Summary Dissolution vs. Divorce
There’s often a lot of confusion surrounding dissolution of marriage vs divorce, and summary dissolution in California. One thing is for sure–they all mean the ending of a marriage. Divorce and dissolution of marriage in California are the same–in fact, a lot of times these terms are used interchangeably.
This is because California is a no-fault state, meaning that there are only two actual grounds for dissolution of marriage (irreconcilable differences and incurable insanity). Summary dissolution is also a divorce, but it is an easier way of ending a marriage than a divorce or dissolution of marriage.
What Is a Dissolution of Marriage in California?
As mentioned, when you seek to dissolve a marriage, you are essentially getting a traditional divorce, at least in the eyes of California. This is not the same as legal separation, however.
Couples who do not wish to terminate the marriage but still have the court rule on issues such as child custody go the route of legal separation. This is commonly seen with spouses who cannot divorce due to religious reasons.
Have additional questions regarding summary dissolution and the requirements? Contact a Los Angeles divorce attorney from the Law Offices of Korol & Velen now to discuss your options!
What Is Summary Dissolution?
Summary dissolution is the most cost-effective way to get divorced in California. There is less paperwork and only one filing fee.
However, the couple must meet very specific requirements.
Also, California requires a six-month waiting period to terminate any marriage, so summary dissolution does not expedite a divorce.

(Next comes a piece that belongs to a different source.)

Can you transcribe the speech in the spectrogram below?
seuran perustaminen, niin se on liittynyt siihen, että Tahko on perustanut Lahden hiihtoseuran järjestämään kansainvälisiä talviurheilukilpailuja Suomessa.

So, if a summary dissolution is an easier way, then why doesn’t everyone just go that route? Because there are specific requirements under California Family Code § 2400 that must be met in order to qualify your divorce for a summary dissolution.
What Are the Requirements for Summary Dissolution in California?
In order to get a summary dissolution, California law requires a couple to meet specific requirements regarding:
- The reason for the dissolution
- Residency requirements
- The length of the marriage
- Children from the marriage
- Marital and separate property
- Property division
- Spousal support
- Waivers of rights to appeal
- And more
The requirements for a couple to get a summary dissolution in CA are as follows:
- Both couples agree to end a marriage or domestic partnership due to irreconcilable differences and have agreed to a summary dissolution.
- One spouse must have been a CA resident for at least 6 months, and a resident of the County the divorce is being filed in for at least 3 months.
- You have no children together, and no adopted children under the age of 18. Also, the wife may not be pregnant during the time of filing.
- Your marriage lasted under 5 years.
- Neither spouse owns any real property, such as land or buildings. You can have a lease, but it must not contain an option to purchase. The lease must end within one year from the date of filing the summary dissolution petition.
- Neither spouse has incurred more than $6,000 in debt since the beginning of your marriage. Car payments are non-applicable.
- There is $38,000 or less in community property – assets or debts acquired or earned during the marriage. You are able to exclude cars here, but you must include any deferred compensation.
- Neither spouse has more than $38,000 in separate property – anything owned before the marriage or after separation.
- Neither spouse has disagreements regarding how belongings and debts will be divided, and are thus able to sign a property settlement agreement, which divides your community property.
- You must waive your rights to spousal support.
- You must waive your right to appeal once the court enters the summary dissolution
- You both agree to have read and understood a booklet called Summary Dissolution Information–this is provided by the California Courts.
Additional Requirements for Summary Dissolution in CA
If all the requirements are met, both parties still must agree on pursuing a summary dissolution. If either party changes his or her mind and does not wish to proceed via summary dissolution at any time during the process, he or she is able to file a revocation of the summary dissolution petition.
At that point, the couple will need to proceed with the typical divorce process. To pursue a summary dissolution, the parties must also execute an agreement that sets forth the division of assets and the assumption of liabilities of the community.
What this means is that the parties must be able to divide their own assets and debts in a way that is agreeable to both parties. Both parties will need to exchange financial documents as well as disclosure of all assets and debts. If all of these requirements are met, you can file for summary dissolution.
The team at Law Offices of Korol & Velen is ready to help you figure out which process is the best route for you to take. Contact us now to schedule a consultation regarding your summary dissolution!